- **WORK ORDER**
The entries that follow should come back exactly, with no pictures among them.

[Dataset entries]
/---

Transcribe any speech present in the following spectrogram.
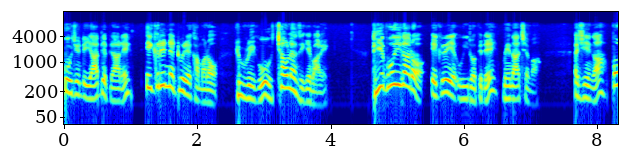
ကိုချင်းတရားပြက်ပြားတဲ့ဧကရစ်နဲ့တွေ့တဲ့အခါမှာတော့လူတွေကိုကြောက်လန့်စေခဲ့ပါတယ်။ဒီအဖိုးကြီးကတော့ဧကရစ်ရဲ့ဦးကြီးတော်ဖြစ်တဲ့မင်းသားချင်းပါ။အရင်ကပုံ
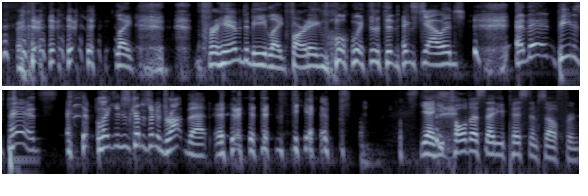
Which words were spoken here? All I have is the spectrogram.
like for him to be like farting the whole way through the next challenge, and then peed his pants, like you just kind of sort of dropped that at the end. Yeah, he told us that he pissed himself for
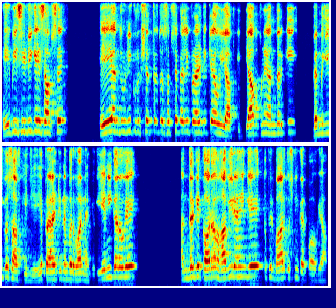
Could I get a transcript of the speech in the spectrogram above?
एबीसीडी के हिसाब से। ए अंदरूनी कुरुक्षेत्र तो सबसे पहली प्रायोरिटी क्या हुई आपकी? कि आप अपने अंदर की गंदगी को साफ़ कीजिए। ये प्रायोरिटी नंबर वन है, क्योंकि ये नहीं करोगे, अंदर के कौरव हावी रहेंगे तो फिर बाहर कुछ नहीं कर पाओगे आप।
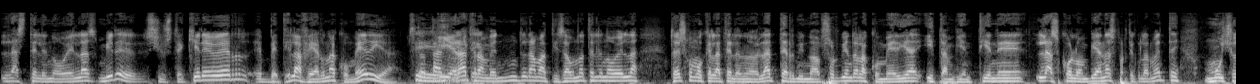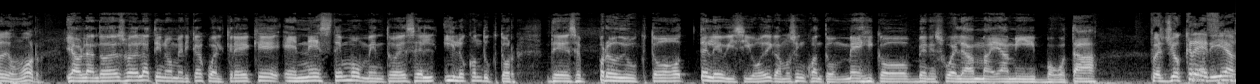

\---

- **OUTPUT FOR THIS EXERCISE**
Transcribe any speech present in the following spectrogram.
ကိုချင်းတရားပြက်ပြားတဲ့ဧကရစ်နဲ့တွေ့တဲ့အခါမှာတော့လူတွေကိုကြောက်လန့်စေခဲ့ပါတယ်။ဒီအဖိုးကြီးကတော့ဧကရစ်ရဲ့ဦးကြီးတော်ဖြစ်တဲ့မင်းသားချင်းပါ။အရင်ကပုံ
Which words were spoken here? All I have is the spectrogram.
like for him to be like farting the whole way through the next challenge, and then peed his pants, like you just kind of sort of dropped that at the end. Yeah, he told us that he pissed himself for
Could I get a transcript of the speech in the spectrogram above?
एबीसीडी के हिसाब से। ए अंदरूनी कुरुक्षेत्र तो सबसे पहली प्रायोरिटी क्या हुई आपकी? कि आप अपने अंदर की गंदगी को साफ़ कीजिए। ये प्रायोरिटी नंबर वन है, क्योंकि ये नहीं करोगे, अंदर के कौरव हावी रहेंगे तो फिर बाहर कुछ नहीं कर पाओगे आप।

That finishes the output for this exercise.